COURTESY OF PRAMOD BUTTEThe device: A new high-resolution, two-in-one camera system captures normal, white-light images of the brain, while pulses of near-infrared (NIR) stimulate the fluorescence of tumor cells labeled with an NIR marker called Tumor Paint. Overlaying the visible and NIR light images on a single screen provides a live film of where the tumor sits in the overall landscape of healthy brain tissue.
Testing the system on mouse brains that were implanted with human gliomas, researchers from the Cedars-Sinai Medical Center in Los Angeles and the Seattle-based firm behind Tumor Paint, Blaze Bioscience, confirmed that NIR marker had a high affinity for the cancerous tissue...
“The paper presents a proof of concept that showed it’s possible to go down to 100pM of this dye” and still be able to visualize the tumors, said Cedars-Sinai biomedical engineer Pramod Butte.
The significance: Removing tumors from the brain is tricky business. If surgeons don’t get all the cancer, it’s liable to come back. If they resect too much tissue, they’re likely to inflict irreparable brain damage. “Usually the tumors are close to eloquent brain, so you don’t have the luxury of taking margins around the tumor,” said Butte. “You have to be really accurate.”
Fluorescence imaging techniques, and in particular NIR-based systems, are quickly becoming a popular way to delineate tumor from healthy tissue. “The big story here is the emergence of this technology more than any one implementation,” said neurosurgeon David Roberts of Dartmouth-Hitchcock Medical Center in New Hampshire. “It’s a really, really exciting area because it’s so powerful.”
One advantage of NIR technology is that it can penetrate deeper than visible light.

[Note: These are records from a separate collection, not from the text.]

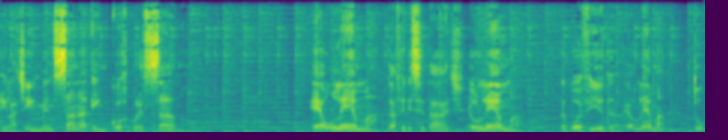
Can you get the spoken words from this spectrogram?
em latim, mensana in corpore sano. É o lema da felicidade, é o lema da boa vida, é o lema do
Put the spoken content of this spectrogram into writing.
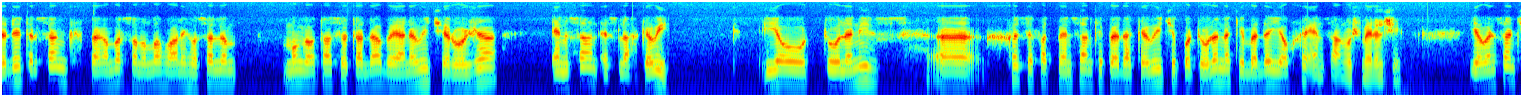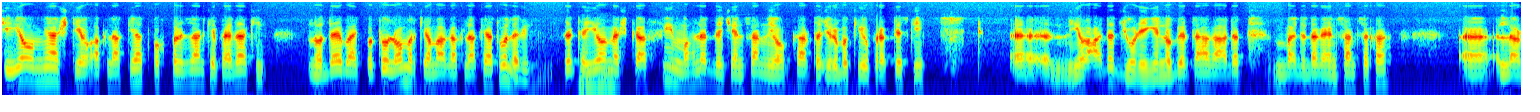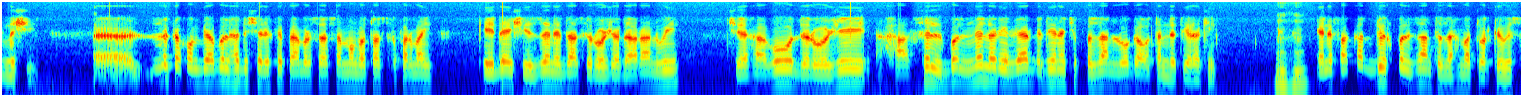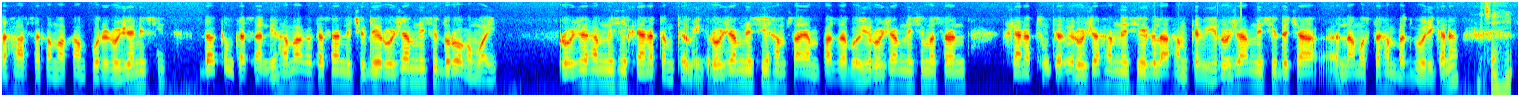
د دې تر څنګ پیغمبر صلی الله علیه وسلم موږ او تاسو ته دا بیانوي چې روژه انسان اصلاح کوي یو ټولنیز ښه صفت په انسان کې پیدا کوي چې په ټولنه کې به دی یو ښه انسان وشمیرل شي یو انسان چې یو میاشت یو اخلاقیات په خپل ځان کې پیدا کړي نو دی باید په ټول عمر کې هماغه اخلاقیات ولري، ځکه یو میاشت کافي مهلت دی چې انسان یو کار تجربه کړي او پراکټیس کړي، یو عادت جوړېږي، نو بېرته هغه عادت باید د دغه انسان څخه لاړ نه شي، ځکه خو بیا بل حدیث شریف کې پیغمبر صلی الله علیه وسلم موږ او تاسو ته فرمایي، کېدای شي ځینې داسې روژه داران وي چې هغو د روژې حاصل بل نه لري غیر د دې نه چې په ځان لوږه او تنده تېره کړي. یعنی فقط دوی خپل ځان ته زحمت ورکوی سهار څخه ماښام پوری روژه نیسی دا کوم کسان دی هماغه کسان دی چی دوی روژه هم نیسی دروغ هم وایی روژه هم نیسی خیانت هم کوی روژه هم نیسی همسایه هم په عذابوی روژه هم نیسی مثلا خیانت هم کوی روژه هم نیسی غلا هم کوی روژه هم نیسی د چا ناموس ته هم بد ګوری کنه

NIR imaging systems “can see at depth in a way that the visible spectrum doesn’t allow us,” said Roberts. “So that a tumor that may be beneath some tissue that would otherwise be missed, the NIR has the potential to let us see it.” Indeed, with the latest iteration of their system, Butte and his colleagues could detect a 1-mm tumor that was buried 3 mm deep into the tissue.
Needs improvement: The researchers are now working to reduce the size of the camera system to allow it to be integrated with the tools that neurosurgeons already use while operating on the brain. While the device, as published, was roughly the size of a, Butte and his colleague have already devised a new camera that is only 3 cm in each dimension.
“When this is fully developed, it will be able to get to anywhere that an endoscope or ectoscope gets to, and those are known for their ability to get close and personal to the area of interest,” said neurooncologist James Olson of the Fred Hutchinson Cancer Research Center in Seattle, who helped develop Tumor Paint and now sits on Blaze Bioscience’s board of directors.
Importantly, Olson added, this would permit much greater resolution than systems that image from afar. “The light waves scatter as they go through air space, so the further away you get from the tumor, the poorer the resolution is,” he said. “So the fact that this is an endoscope- or ectoscope-based system adds an additional element that I think is amazing for neurosurgeons.” In this same vein, the researchers have also increased the number of frames per second from 30 to 300 and are now full 1080p resolution at the higher rate, Butte said.
The team plans to start clinical trials for the imaging system later this year, after safety trials for Tumor Paint—which are ongoing in Australia—have been completed.
P.V. Butte et al., “Near-infrared imaging of brain tumors using the Tumor Paint BLZ-100 to achieve near-complete resection of brain tumors,” Neurosurgical Focus, 36:E1, 2014.